● WHAT THIS TASK INVOLVES
Every record below is to be restated word for word, and no picture is to be copied.

━━━━━ STUDY MATERIAL ━━━━━

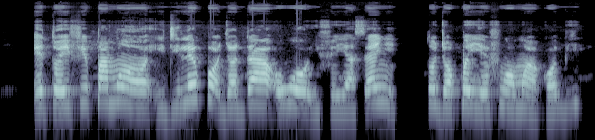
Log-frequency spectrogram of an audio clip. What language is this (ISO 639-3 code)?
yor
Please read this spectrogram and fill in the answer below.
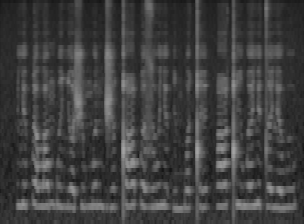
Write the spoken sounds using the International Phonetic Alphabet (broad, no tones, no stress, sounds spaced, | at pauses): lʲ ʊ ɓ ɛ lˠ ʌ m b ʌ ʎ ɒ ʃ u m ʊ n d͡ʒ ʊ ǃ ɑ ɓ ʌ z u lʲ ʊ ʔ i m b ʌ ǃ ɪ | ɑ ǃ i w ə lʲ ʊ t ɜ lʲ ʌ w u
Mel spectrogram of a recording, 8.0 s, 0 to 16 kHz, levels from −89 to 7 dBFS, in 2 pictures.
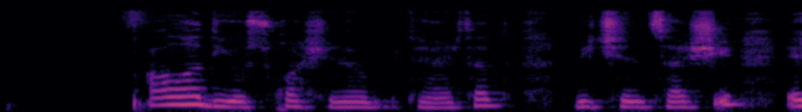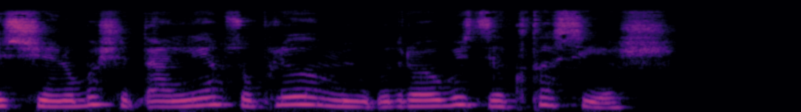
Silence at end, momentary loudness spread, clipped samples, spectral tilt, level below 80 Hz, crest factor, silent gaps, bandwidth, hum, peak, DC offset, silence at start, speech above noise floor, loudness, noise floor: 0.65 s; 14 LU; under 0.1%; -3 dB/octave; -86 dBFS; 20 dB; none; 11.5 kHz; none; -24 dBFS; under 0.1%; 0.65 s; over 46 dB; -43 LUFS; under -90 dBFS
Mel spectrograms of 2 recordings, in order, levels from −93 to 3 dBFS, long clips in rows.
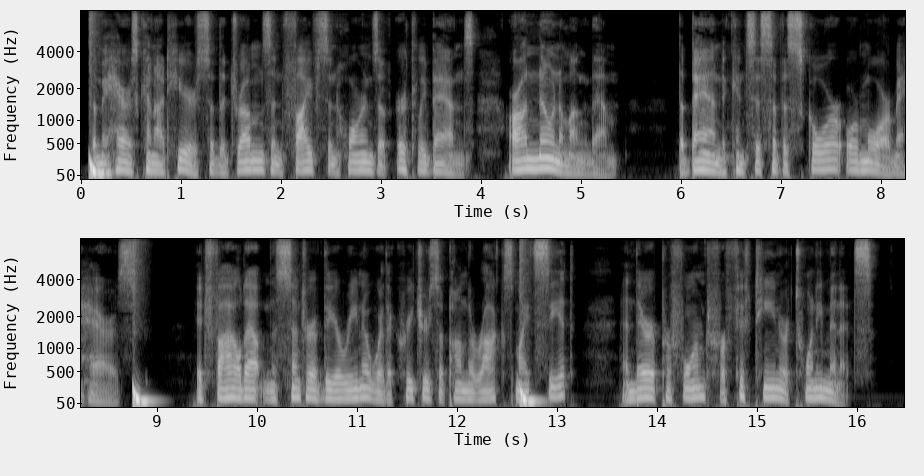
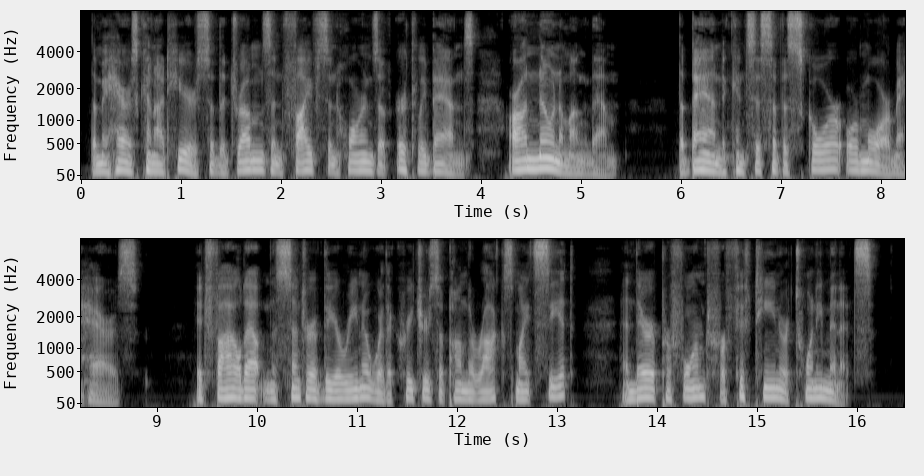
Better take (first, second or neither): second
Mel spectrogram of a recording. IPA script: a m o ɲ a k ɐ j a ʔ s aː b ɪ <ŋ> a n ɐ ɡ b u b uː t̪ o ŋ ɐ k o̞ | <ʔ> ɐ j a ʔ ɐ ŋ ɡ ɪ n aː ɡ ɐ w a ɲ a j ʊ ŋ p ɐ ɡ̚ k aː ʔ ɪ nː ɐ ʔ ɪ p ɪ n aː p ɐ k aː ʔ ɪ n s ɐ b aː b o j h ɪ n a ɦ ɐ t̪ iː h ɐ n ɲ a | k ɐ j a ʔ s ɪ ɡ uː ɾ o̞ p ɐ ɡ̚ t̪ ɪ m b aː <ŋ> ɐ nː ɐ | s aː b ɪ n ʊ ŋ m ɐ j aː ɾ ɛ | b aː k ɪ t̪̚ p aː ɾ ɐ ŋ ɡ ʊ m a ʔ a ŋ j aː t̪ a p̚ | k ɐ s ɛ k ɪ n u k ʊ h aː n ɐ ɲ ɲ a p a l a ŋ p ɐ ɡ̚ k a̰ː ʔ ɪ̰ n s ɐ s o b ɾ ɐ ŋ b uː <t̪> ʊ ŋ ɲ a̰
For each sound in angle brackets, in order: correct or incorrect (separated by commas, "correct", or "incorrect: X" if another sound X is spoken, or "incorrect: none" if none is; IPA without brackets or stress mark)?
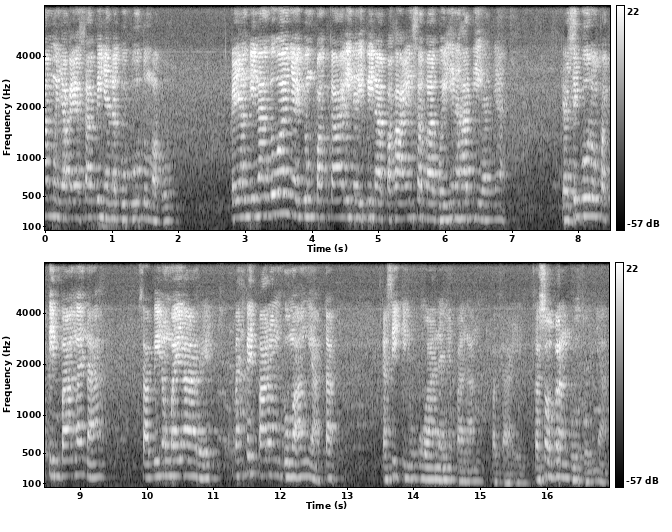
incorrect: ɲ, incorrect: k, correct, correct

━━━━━

● RESPONSE FOR THIS EXERCISE
Log-frequency spectrogram of an audio clip. What language is this (ISO 639-3 code)?
yor
Please read this spectrogram and fill in the answer below.
Write the spoken sounds using the International Phonetic Alphabet (broad, no tones, no stress, sounds spaced, | at pauses): lʲ ʊ ɓ ɛ lˠ ʌ m b ʌ ʎ ɒ ʃ u m ʊ n d͡ʒ ʊ ǃ ɑ ɓ ʌ z u lʲ ʊ ʔ i m b ʌ ǃ ɪ | ɑ ǃ i w ə lʲ ʊ t ɜ lʲ ʌ w u
Mel spectrogram of a recording, 8.0 s, 0 to 16 kHz, levels from −89 to 7 dBFS, in 2 pictures.
Silence at end, momentary loudness spread, clipped samples, spectral tilt, level below 80 Hz, crest factor, silent gaps, bandwidth, hum, peak, DC offset, silence at start, speech above noise floor, loudness, noise floor: 0.65 s; 14 LU; under 0.1%; -3 dB/octave; -86 dBFS; 20 dB; none; 11.5 kHz; none; -24 dBFS; under 0.1%; 0.65 s; over 46 dB; -43 LUFS; under -90 dBFS
Mel spectrograms of 2 recordings, in order, levels from −93 to 3 dBFS, long clips in rows.
Better take (first, second or neither): second
Mel spectrogram of a recording. IPA script: a m o ɲ a k ɐ j a ʔ s aː b ɪ <ŋ> a n ɐ ɡ b u b uː t̪ o ŋ ɐ k o̞ | <ʔ> ɐ j a ʔ ɐ ŋ ɡ ɪ n aː ɡ ɐ w a ɲ a j ʊ ŋ p ɐ ɡ̚ k aː ʔ ɪ nː ɐ ʔ ɪ p ɪ n aː p ɐ k aː ʔ ɪ n s ɐ b aː b o j h ɪ n a ɦ ɐ t̪ iː h ɐ n ɲ a | k ɐ j a ʔ s ɪ ɡ uː ɾ o̞ p ɐ ɡ̚ t̪ ɪ m b aː <ŋ> ɐ nː ɐ | s aː b ɪ n ʊ ŋ m ɐ j aː ɾ ɛ | b aː k ɪ t̪̚ p aː ɾ ɐ ŋ ɡ ʊ m a ʔ a ŋ j aː t̪ a p̚ | k ɐ s ɛ k ɪ n u k ʊ h aː n ɐ ɲ ɲ a p a l a ŋ p ɐ ɡ̚ k a̰ː ʔ ɪ̰ n s ɐ s o b ɾ ɐ ŋ b uː <t̪> ʊ ŋ ɲ a̰
For each sound in angle brackets, in order: correct or incorrect (separated by commas, "correct", or "incorrect: X" if another sound X is spoken, or "incorrect: none" if none is; IPA without brackets or stress mark)?
incorrect: ɲ, incorrect: k, correct, correct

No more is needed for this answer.